**WHAT THE TASK ASKS**
Only the text of the records belongs in the answer; the pictures must be dropped.

── DATA FOR PROCESSING ──

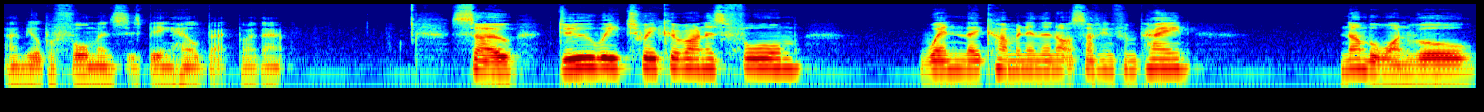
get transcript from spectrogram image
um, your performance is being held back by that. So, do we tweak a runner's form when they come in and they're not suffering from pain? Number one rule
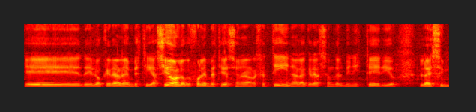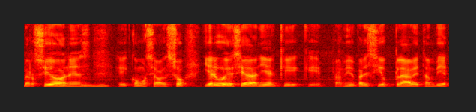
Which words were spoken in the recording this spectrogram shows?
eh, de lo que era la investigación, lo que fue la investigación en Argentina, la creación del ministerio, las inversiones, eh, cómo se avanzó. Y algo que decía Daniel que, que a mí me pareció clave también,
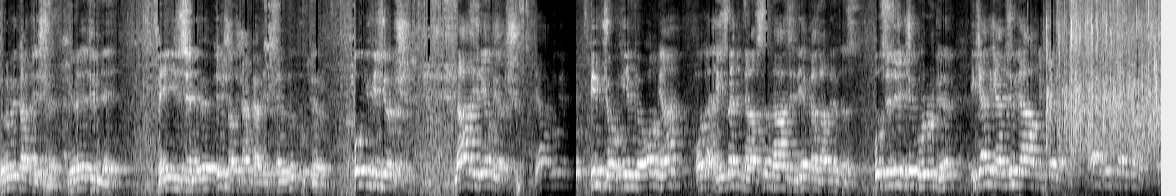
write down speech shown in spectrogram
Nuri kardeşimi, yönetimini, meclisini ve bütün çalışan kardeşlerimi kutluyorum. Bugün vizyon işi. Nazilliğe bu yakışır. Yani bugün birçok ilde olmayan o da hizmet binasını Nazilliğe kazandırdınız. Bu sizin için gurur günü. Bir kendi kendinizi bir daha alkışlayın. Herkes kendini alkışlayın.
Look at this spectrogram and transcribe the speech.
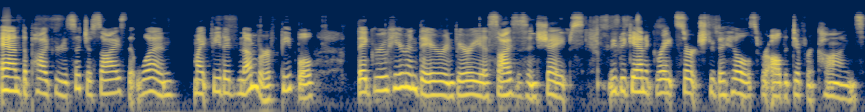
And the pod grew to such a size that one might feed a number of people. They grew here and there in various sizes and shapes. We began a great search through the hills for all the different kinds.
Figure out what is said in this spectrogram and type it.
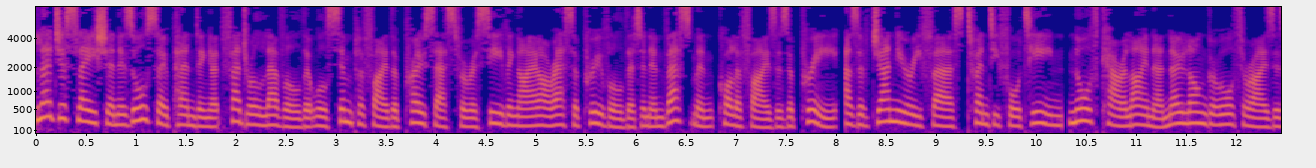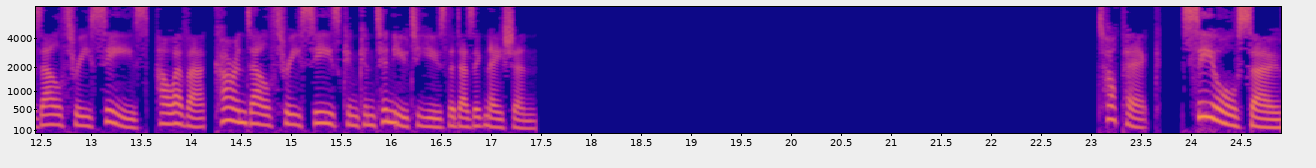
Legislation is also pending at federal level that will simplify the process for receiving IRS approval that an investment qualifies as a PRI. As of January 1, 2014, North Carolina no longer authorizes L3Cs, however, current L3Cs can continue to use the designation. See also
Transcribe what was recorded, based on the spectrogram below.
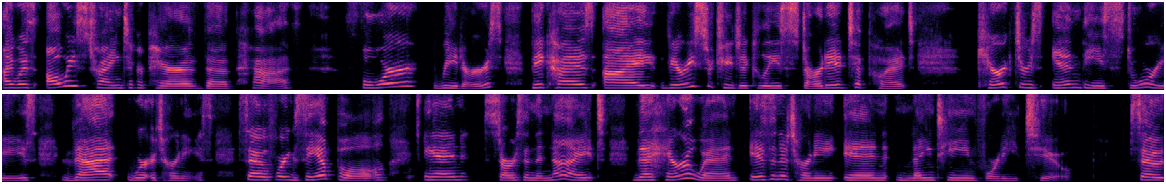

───

**RESULT FOR THIS EXERCISE**
get transcript from spectrogram image
um, your performance is being held back by that. So, do we tweak a runner's form when they come in and they're not suffering from pain? Number one rule
Which words were spoken in the recording this spectrogram shows?
eh, de lo que era la investigación, lo que fue la investigación en Argentina, la creación del ministerio, las inversiones, eh, cómo se avanzó. Y algo que decía Daniel que, que a mí me pareció clave también,
write down speech shown in spectrogram
Nuri kardeşimi, yönetimini, meclisini ve bütün çalışan kardeşlerimi kutluyorum. Bugün vizyon işi. Nazilliğe bu yakışır. Yani bugün birçok ilde olmayan o da hizmet binasını Nazilliğe kazandırdınız. Bu sizin için gurur günü. Bir kendi kendinizi bir daha alkışlayın. Herkes kendini alkışlayın.
Look at this spectrogram and transcribe the speech.
And the pod grew to such a size that one might feed a number of people. They grew here and there in various sizes and shapes. We began a great search through the hills for all the different kinds.
Figure out what is said in this spectrogram and type it.
Legislation is also pending at federal level that will simplify the process for receiving IRS approval that an investment qualifies as a PRI. As of January 1, 2014, North Carolina no longer authorizes L3Cs, however, current L3Cs can continue to use the designation. See also
Transcribe what was recorded, based on the spectrogram below.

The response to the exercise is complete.